CB: Along those lines, I’m curious about your use of recurring symbology in both Blackhand and Deadly Class. How conscious are you when creating these and making sure they serve their purpose.
WC: I’m pretty conscious of it. I don’t have as much control over it in Deadly Class since it’s Rick’s story, but if I can find a way to fit in a previously used symbol I will. For instance, when Marcus’s parents are killed, he lets go of a balloon and if you use that enough, it’ll mean something to the reader. You don’t have to show the whole flashback again, you can show just a little glimpse of the balloon and that means Marcus is thinking back about his parents. I saw it in David Mack’s Kabuki a lot; he would reuse these same symbols over and over again. Frank Miller did it a lot too; like the death scene in Dark Knight Returns, where his mom’s pearl necklace is snapped – you see it in slow motion and it becomes little circles. Then, three or four chapters later, all you have to show is that one little panel with those circles, and you know what he’s thinking.
It’s a strong thing that comics get to use, you can make a richer experience for the reader if you layer it that way. In Blackhand, I have full control of that so I try to have recurring elements a lot. It works better in a longer form like Deadly Class or a graphic novel where you have the pages to repeat, repeat, repeat until it means something to the reader. It’s like hitting notes [taps fingers on table], it becomes like a note in a song.
CB: Like hearing two seconds of a song and knowing exactly what it is?
WC: Yeah, there’s certain things we [comics] don’t have. We don’t have music, we don’t have motion. Music is a major thing that’s able to influence or manipulate people’s emotions; we can’t have that, but we can have other things like symbols. Not to hearken back to these 80’s comics, but Watchmen has these recurring elements that are really effective at hitting you. All of them become something more, and they get to play on it with variations, like there’s the bit with Dr. Manhattan with the smiley-face on Mars.
CB: It can add new perspectives to already an already touched-on theme.
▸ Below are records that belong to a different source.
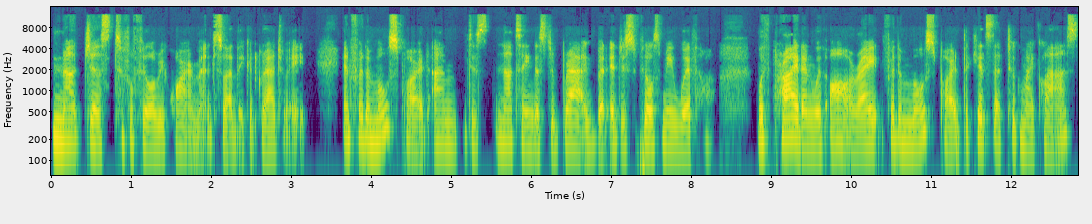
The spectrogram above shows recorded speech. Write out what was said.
not just to fulfill a requirement so that they could graduate. And for the most part, I'm just not saying this to brag, but it just fills me with with pride and with awe, right? For the most part, the kids that took my class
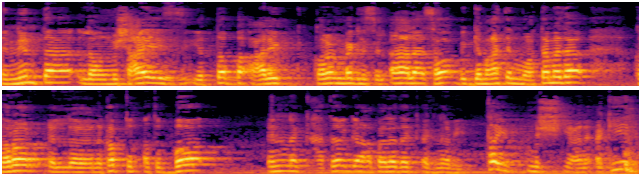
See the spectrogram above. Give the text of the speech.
إن أنت لو مش عايز يتطبق عليك قرار المجلس الأعلى سواء بالجامعات المعتمدة قرار نقابة الأطباء إنك هترجع بلدك أجنبي. طيب مش يعني أكيد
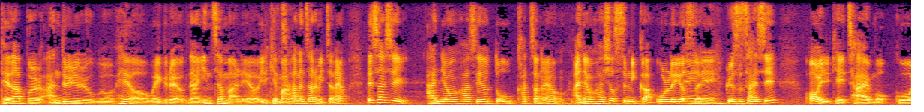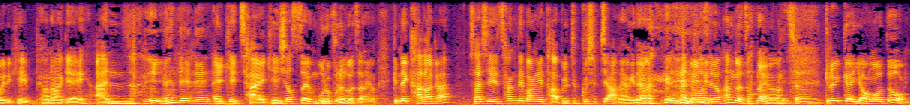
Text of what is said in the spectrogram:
대답을 안 들으려고 해요. 왜 그래요? 그냥 인사말이에요. 이렇게 그쵸. 말하는 사람 있잖아요. 근데 사실 안녕하세요 또 같잖아요. 안녕하셨습니까? 원래였어요. 네네. 그래서 사실 어 이렇게 잘 먹고 이렇게 편하게 안전히. 이렇게 잘 계셨어요? 물어보는 그쵸. 거잖아요. 근데 가다가 사실 상대방의 답을 듣고 싶지 않아요. 그냥 안녕하세요 한 거잖아요. 그쵸. 그러니까 영어도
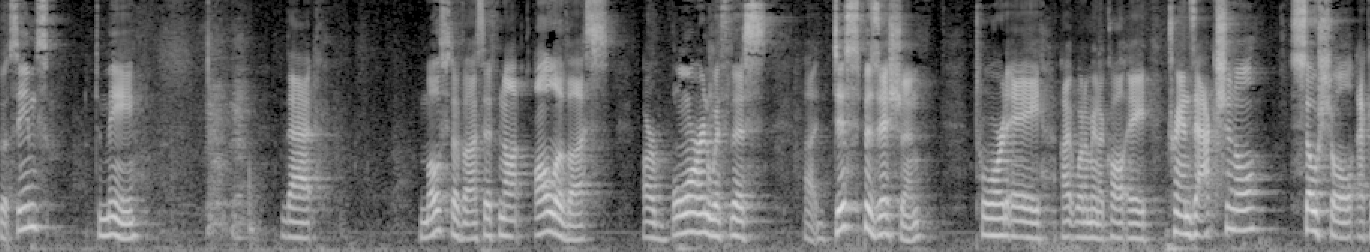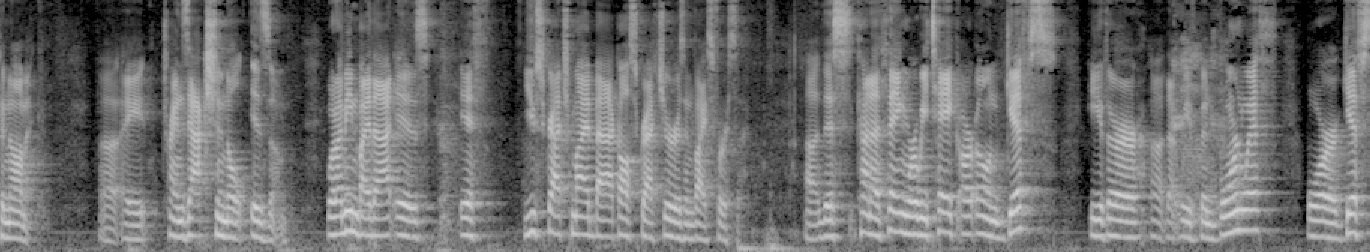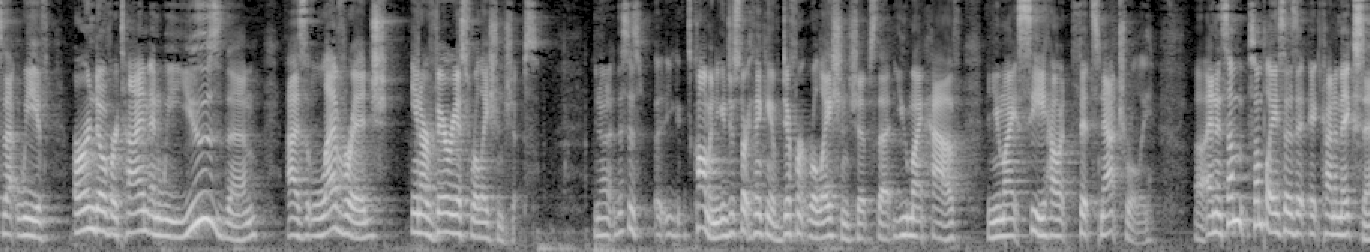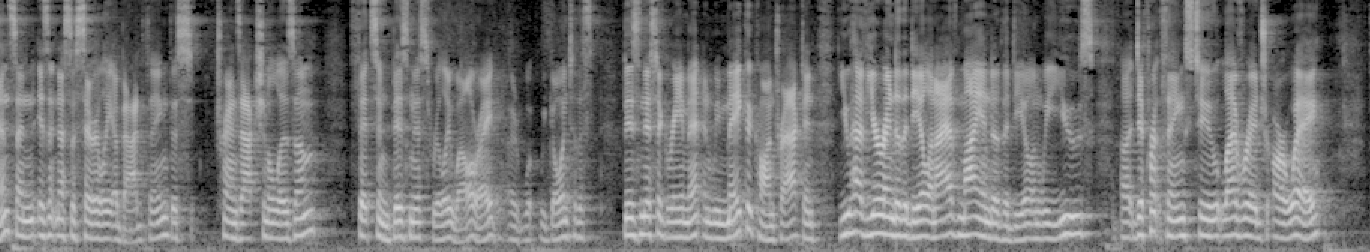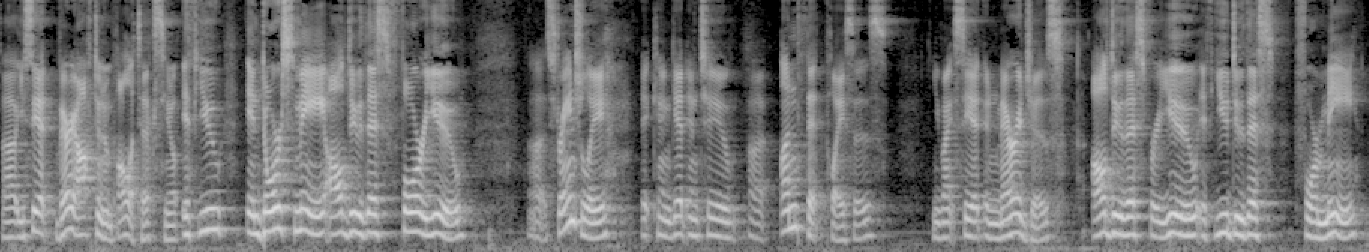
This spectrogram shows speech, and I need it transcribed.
So it seems to me that most of us, if not all of us, are born with this uh, disposition toward a what I'm going to call a transactional social economic, uh, a transactionalism. What I mean by that is if you scratch my back, I'll scratch yours, and vice versa. Uh, this kind of thing where we take our own gifts, either uh, that we've been born with or gifts that we've earned over time, and we use them as leverage in our various relationships. You know, this is uh, it's common. You can just start thinking of different relationships that you might have, and you might see how it fits naturally. Uh, and in some some places, it, it kind of makes sense and isn't necessarily a bad thing. This transactionalism fits in business really well, right? Uh, we go into this business agreement and we make a contract, and you have your end of the deal, and I have my end of the deal, and we use uh, different things to leverage our way. Uh, you see it very often in politics. You know, if you endorse me, I'll do this for you. Uh, strangely, it can get into uh, unfit places. You might see it in marriages. I'll do this for you if you do this for me.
WC: Especially with Deadly Class where the story is crazy and all-over-the-place, the use of recurring symbols can give it a form of cohesion.
CB: It’s successful visual storytelling.
WC: [Laughs] Thanks man.
CB: No Wes, thank you.
Wes Craig is an illustrator currently in Montreal and the artist on Deadly Class. You can also see his Blackhand Comics webcomic here.
The first volume of Deadly Class, “1987 – Reagan Youth” and the first volume of Blackhand Comics are available in print from Image Comics.